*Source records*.
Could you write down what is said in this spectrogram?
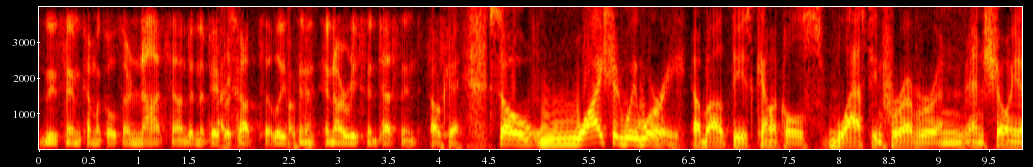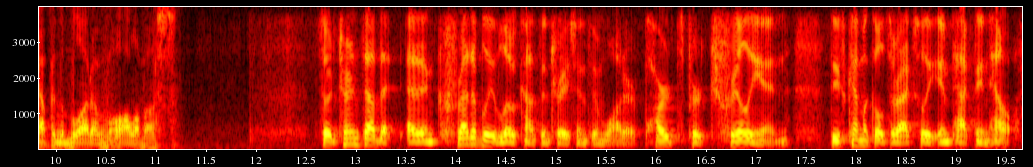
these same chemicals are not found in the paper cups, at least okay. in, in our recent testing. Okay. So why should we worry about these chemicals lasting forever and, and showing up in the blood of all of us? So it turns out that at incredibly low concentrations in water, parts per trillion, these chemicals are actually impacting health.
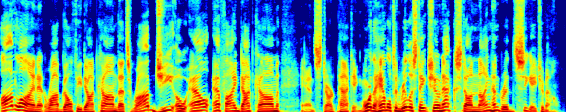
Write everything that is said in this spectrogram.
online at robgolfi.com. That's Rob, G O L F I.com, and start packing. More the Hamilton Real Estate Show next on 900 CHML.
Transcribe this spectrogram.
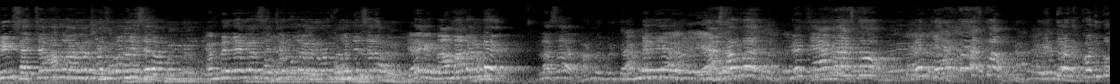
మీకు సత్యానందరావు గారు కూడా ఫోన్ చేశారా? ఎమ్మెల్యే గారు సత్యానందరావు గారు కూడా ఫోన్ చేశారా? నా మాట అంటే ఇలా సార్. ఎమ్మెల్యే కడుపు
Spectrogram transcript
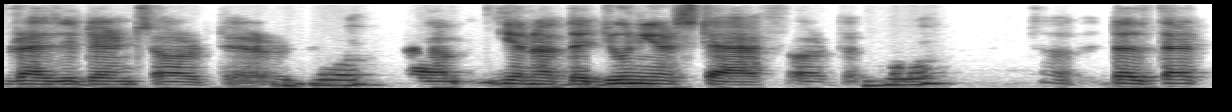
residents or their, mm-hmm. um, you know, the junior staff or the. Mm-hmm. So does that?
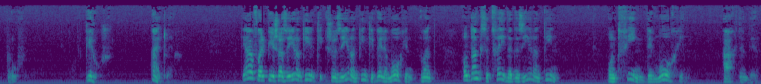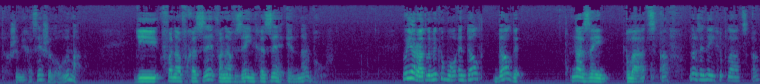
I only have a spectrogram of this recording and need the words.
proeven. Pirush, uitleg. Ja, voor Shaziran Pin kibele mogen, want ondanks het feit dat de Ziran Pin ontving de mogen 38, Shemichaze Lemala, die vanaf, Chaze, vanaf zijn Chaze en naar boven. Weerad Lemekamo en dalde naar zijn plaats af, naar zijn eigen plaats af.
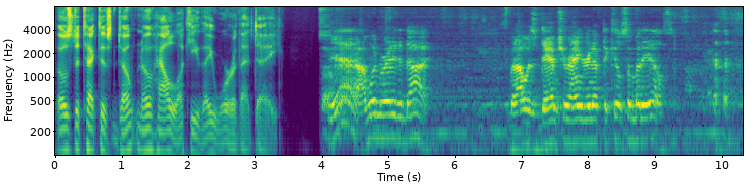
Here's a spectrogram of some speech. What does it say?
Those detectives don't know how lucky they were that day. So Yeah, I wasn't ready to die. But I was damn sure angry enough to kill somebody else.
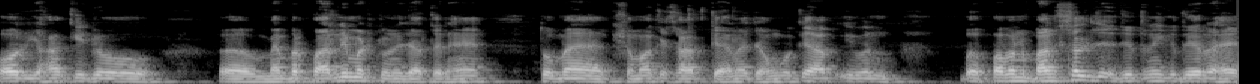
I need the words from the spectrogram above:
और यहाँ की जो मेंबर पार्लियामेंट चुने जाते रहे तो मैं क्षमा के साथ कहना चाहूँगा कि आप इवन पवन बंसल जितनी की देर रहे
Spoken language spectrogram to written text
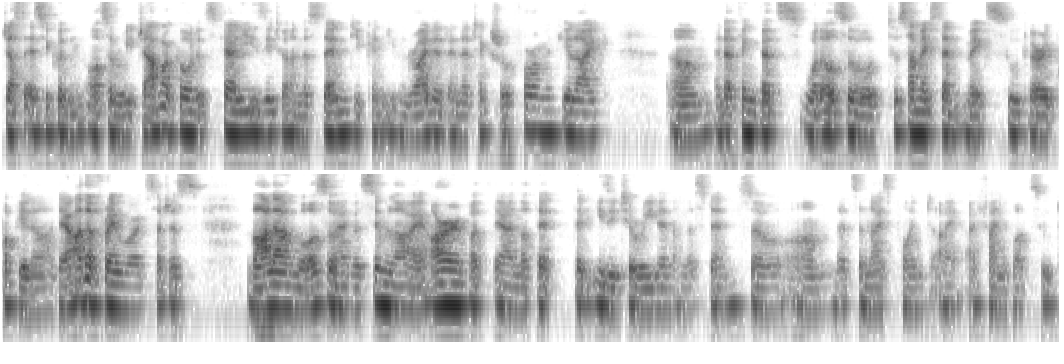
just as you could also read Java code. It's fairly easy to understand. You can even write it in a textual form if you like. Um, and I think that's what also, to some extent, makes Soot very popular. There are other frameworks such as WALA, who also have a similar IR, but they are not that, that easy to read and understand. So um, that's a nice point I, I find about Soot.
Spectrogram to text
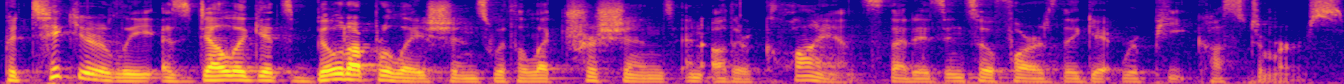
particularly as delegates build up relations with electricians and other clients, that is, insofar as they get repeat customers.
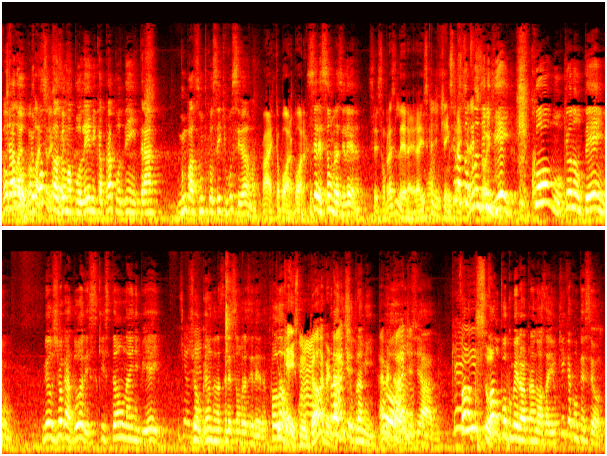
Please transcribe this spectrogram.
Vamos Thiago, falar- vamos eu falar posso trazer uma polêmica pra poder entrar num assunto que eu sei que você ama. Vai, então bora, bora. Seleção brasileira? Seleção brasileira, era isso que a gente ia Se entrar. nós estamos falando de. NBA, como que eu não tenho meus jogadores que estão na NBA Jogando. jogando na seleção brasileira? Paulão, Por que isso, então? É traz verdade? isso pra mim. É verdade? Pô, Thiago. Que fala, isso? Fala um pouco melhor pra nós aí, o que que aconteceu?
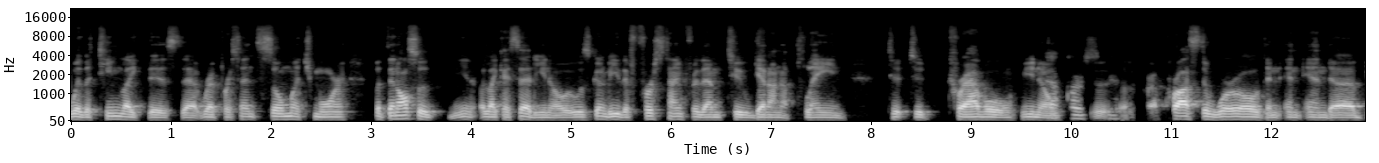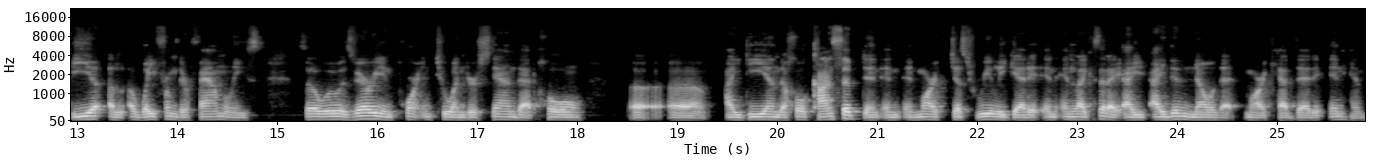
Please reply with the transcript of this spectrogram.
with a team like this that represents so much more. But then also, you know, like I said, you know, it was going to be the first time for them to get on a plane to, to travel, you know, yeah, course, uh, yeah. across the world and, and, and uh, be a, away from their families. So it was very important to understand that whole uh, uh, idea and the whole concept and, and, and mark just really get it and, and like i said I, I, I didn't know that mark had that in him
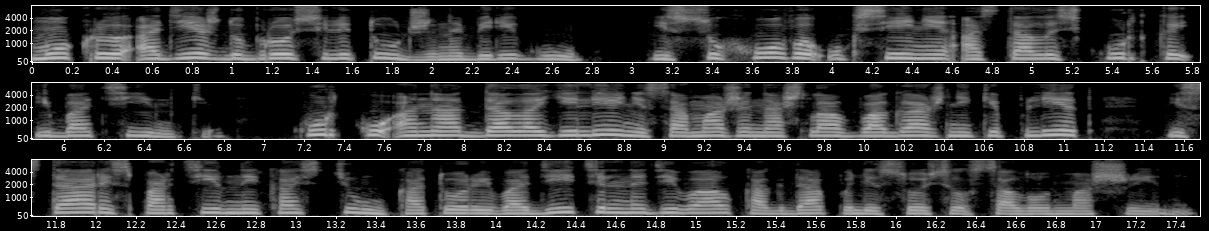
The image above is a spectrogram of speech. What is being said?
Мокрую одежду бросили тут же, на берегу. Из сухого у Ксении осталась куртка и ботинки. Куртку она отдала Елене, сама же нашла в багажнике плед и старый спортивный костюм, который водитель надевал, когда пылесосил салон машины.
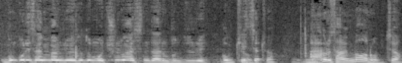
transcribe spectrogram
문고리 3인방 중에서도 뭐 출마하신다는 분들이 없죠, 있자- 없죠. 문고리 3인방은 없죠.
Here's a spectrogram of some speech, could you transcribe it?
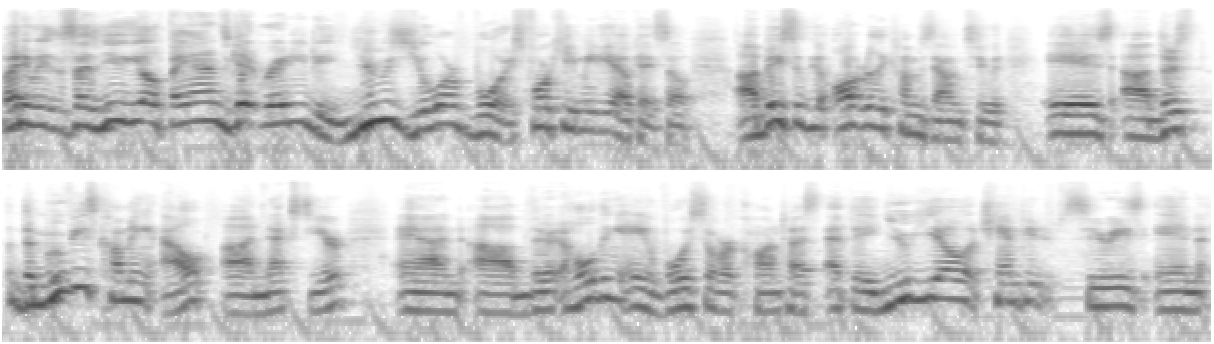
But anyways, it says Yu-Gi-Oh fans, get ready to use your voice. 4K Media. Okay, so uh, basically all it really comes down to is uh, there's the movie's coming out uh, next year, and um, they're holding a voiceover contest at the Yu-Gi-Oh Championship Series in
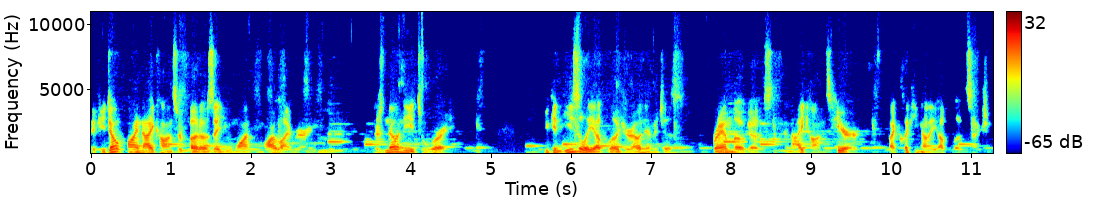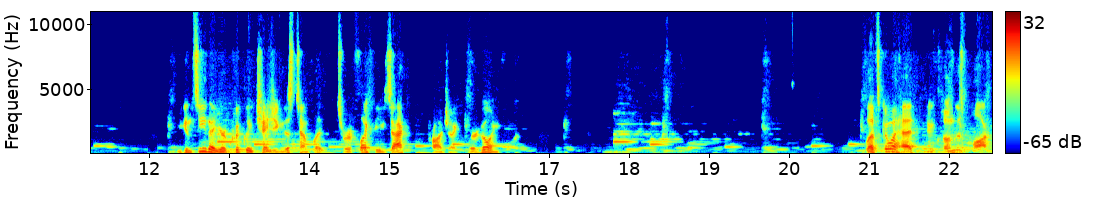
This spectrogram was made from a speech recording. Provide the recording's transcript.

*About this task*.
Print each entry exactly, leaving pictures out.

*Exercise result*.
Could you write down what is said in this spectrogram?
these same chemicals are not found in the paper cups, at least okay. in, in our recent testing. Okay. So why should we worry about these chemicals lasting forever and, and showing up in the blood of all of us? So it turns out that at incredibly low concentrations in water, parts per trillion, these chemicals are actually impacting health.
Write everything that is said in this spectrogram.
online at robgolfi.com. That's Rob, G O L F I.com, and start packing. More the Hamilton Real Estate Show next on 900 CHML.
Transcribe this spectrogram.
మీకు సత్యానందరావు గారు కూడా ఫోన్ చేశారా? ఎమ్మెల్యే గారు సత్యానందరావు గారు కూడా ఫోన్ చేశారా? నా మాట అంటే ఇలా సార్. ఎమ్మెల్యే కడుపు
Spectrogram transcript
residents or their, mm-hmm. um, you know, the junior staff or the. Mm-hmm. So does that?
I only have a spectrogram of this recording and need the words.
proeven. Pirush, uitleg. Ja, voor Shaziran Pin kibele mogen, want ondanks het feit dat de Ziran Pin ontving de mogen 38, Shemichaze Lemala, die vanaf, Chaze, vanaf zijn Chaze en naar boven. Weerad Lemekamo en dalde naar zijn plaats af, naar zijn eigen plaats af.
Here's a spectrogram of some speech. What does it say?
Those detectives don't know how lucky they were that day. So Yeah, I wasn't ready to die. But I was damn sure angry enough to kill somebody else.
I need the words from the spectrogram above:
और यहाँ की जो मेंबर पार्लियामेंट चुने जाते रहे तो मैं क्षमा के साथ कहना चाहूँगा कि आप इवन पवन बंसल जितनी की देर रहे
Spoken language spectrogram to written text
just as you could also read Java code. It's fairly easy to understand. You can even write it in a textual form if you like. Um, and I think that's what also, to some extent, makes Soot very popular. There are other frameworks such as WALA, who also have a similar IR, but they are not that, that easy to read and understand. So um, that's a nice point I, I find about Soot.
Spectrogram to text
particularly as delegates build up relations with electricians and other clients, that is, insofar as they get repeat customers.
Please transcribe this spectrogram.
Vamos Thiago, falar- vamos eu falar posso trazer uma polêmica pra poder entrar num assunto que eu sei que você ama. Vai, então bora, bora. Seleção brasileira? Seleção brasileira, era isso que a gente ia Se entrar. nós estamos falando de. NBA, como que eu não tenho meus jogadores que estão na NBA Jogando. jogando na seleção brasileira? Paulão, Por que isso, então? É traz verdade? isso pra mim. É verdade? Pô, Thiago. Que fala, isso? Fala um pouco melhor pra nós aí, o que que aconteceu?
Please reply with the transcript of this spectrogram.
with a team like this that represents so much more. But then also, you know, like I said, you know, it was going to be the first time for them to get on a plane to, to travel, you know, yeah, course, uh, yeah. across the world and, and, and uh, be a, away from their families. So it was very important to understand that whole uh, uh, idea and the whole concept and, and, and mark just really get it and, and like i said I, I, I didn't know that mark had that in him
The image above is a spectrogram of speech. What is being said?
Мокрую одежду бросили тут же, на берегу. Из сухого у Ксении осталась куртка и ботинки. Куртку она отдала Елене, сама же нашла в багажнике плед и старый спортивный костюм, который водитель надевал, когда пылесосил салон машины.
transcribe spectrogram
문고리 3인방 중에서도 뭐 출마하신다는 분들이 없죠, 있자- 없죠. 문고리 3인방은 없죠.
Here's a spectrogram of some speech, could you transcribe it?
But anyways, it says Yu-Gi-Oh fans, get ready to use your voice. 4K Media. Okay, so uh, basically all it really comes down to is uh, there's the movie's coming out uh, next year, and um, they're holding a voiceover contest at the Yu-Gi-Oh Championship Series in
This spectrogram was made from a speech recording. Provide the recording's transcript.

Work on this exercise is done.